After getting a Kindle Touch last week and falling in love with it I became more aware of what ‘public domain’ means in the way of eBooks. Being a librarian I guess I should already know about this – however now is better then never to learn about it.
So what does public domain actually mean?
Public domain = free, basically.
Let me explain public domain happens when the intellectual property rights have expired, been forfeited or are not-applicable. This means that the item in question (lets say Oscar Wilde) is available free of charge and are therefore public domain. Depending on what country you are in will depend on the time that the work becomes pubic domain.
Prior to 2006 in Australia there was the benchmark of plus 50; which means that a work becomes public domain 50 years after the author’s death. The amendment was made to extend it by 20 years – this brought us level to European standards.

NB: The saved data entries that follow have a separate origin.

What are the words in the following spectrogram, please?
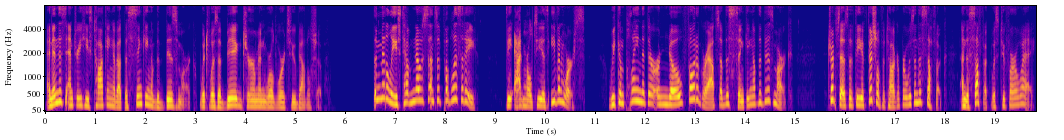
And in this entry, he's talking about the sinking of the Bismarck, which was a big German World War II battleship. The Middle East have no sense of publicity. The Admiralty is even worse. We complain that there are no photographs of the sinking of the Bismarck. Tripp says that the official photographer was in the Suffolk, and the Suffolk was too far away.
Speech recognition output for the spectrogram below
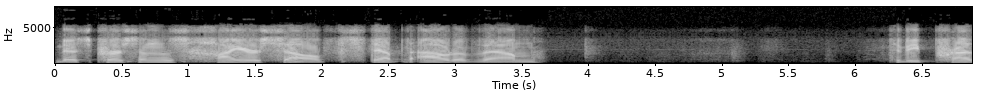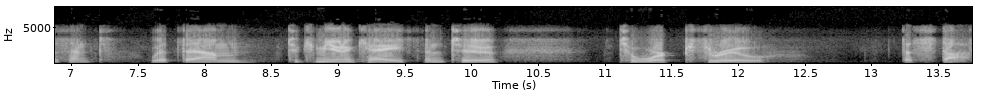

Interestingly through research and by going onto Public Domain Day – I found out that NOTHING in the United States is entering the public domain until 2019. Click picture below to get the legibility version.
There are dozens of free websites that you can download public domain books from. There have also been organizations set up to manage the vast-ever increasing amount of books that become public access each year.
The most notable one would be Project Gutenberg It was established in 1971 and has over 39,000 works published in multiple languages. It is the oldest digital library. Project Gutenberg Australia is the Australian branch of it.
Some authors that are in the public domain are:
- Jane Austen
- Charlotte and Emily Bronte
- Lewis Carroll
- Charles Dickens
- Sir Arthur Conan Doyle – one of my favourites
- Brothers Grimm
- H. G Wells
- James Joyce – entered this year into the domain
- Edgar Allen Poe
- Mary Shelley
- Mark Twain
- Oscar Wilde
- Charles Darwin
- Virgina Woolf – another one that entered this year
- Bertrand Russell